Click_to_reply_button
Inspiration_banner

INSPIRATION GALLERY



Post a reply as Anonymous

Photo must be in JPG, GIF or PNG format and less than 5MB.

Reply_choose_button

captcha
type the code from the image

Anonymous

Post_new_button or Login_button
Register

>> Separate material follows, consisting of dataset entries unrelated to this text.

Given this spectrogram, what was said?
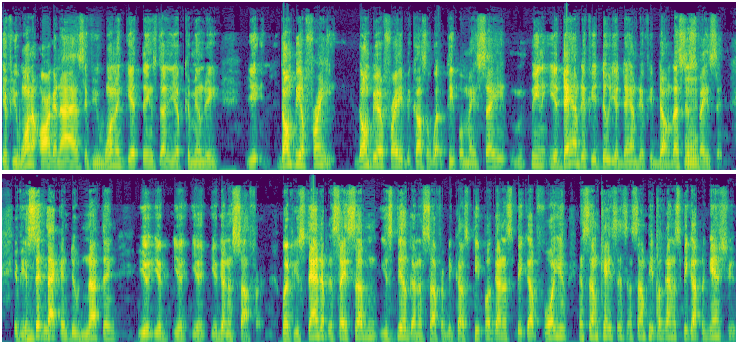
if you want to organize, if you want to get things done in your community, you, don't be afraid don't be afraid because of what people may say. I mean, you're damned if you do, you're damned if you don't. Let's just mm. face it. If you sit back and do nothing, you, you, you, you, you're going to suffer. But if you stand up and say something, you're still going to suffer because people are going to speak up for you in some cases, and some people are going to speak up against you.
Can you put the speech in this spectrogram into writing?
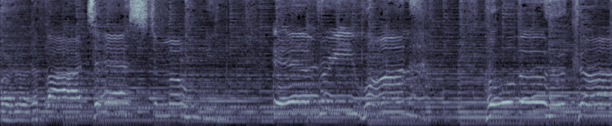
Word of our testimony. Everyone overcome.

An affordable way to introduce color and pattern to your retro kitchen is with tablecloths, dish towels, and curtains. Opt... Reused steel windows create an eye-catching splashguard in this walk-in shower. The vintage factory windows bring an inter... A galvanized steel tub is a surprising but charming fixture in this bright and breezy screened patio. It's perfect for was... If you're not crazy about the idea of commingling plants and pool, this modern variation may be more to your liking. The s... Yes, a freestanding garage can become its own tiny house. Artist Michelle de la Vega has all the comforts of a modern resi... If you lack plumbing skills but have a good sturdy tree, here's the easiest outdoor shower solution of all: Simply attach... Pursue what's known as the stack effect. To achieve it, open the windows on both the upper and lower floors, and as warm a... How do you like this smart use for an old bottle? Clamp an empty wine bottle to a fence or wall near your outdoor deck or ... Simple and striking, a couple of pieces of "lovingly used" furniture creates a special kind of charm. A weathered chair fo... Twine lanterns add pops of crafty—but sophisticated—flair to any outdoor setting. Wrap glue-soaked twine around a balloon ... When securely fastened to a tree or the ceiling of a porch, a pallet and some cushioning make the ideal place to lounge. V... Incorporate nature into your lighting scheme by securing a dead tree in a concrete mold and draping your pendant lamp from... For the cost of a can of exterior paint , you can totally transform your porch. Paint the floor a hue that complements yo... Repurpose birthday hats to create a string of lanterns for your porch, patio, or garden. Cut the tip of the cone, punch h... This garden shed has been decked out to the nines. Designer Orla Kiely created the intimate home for a flower trade show, ...
Follow_banner_a
Newsletter_icon Google_plus Facebook Twitter Pinterest Youtube Rss_icon
 
webapp2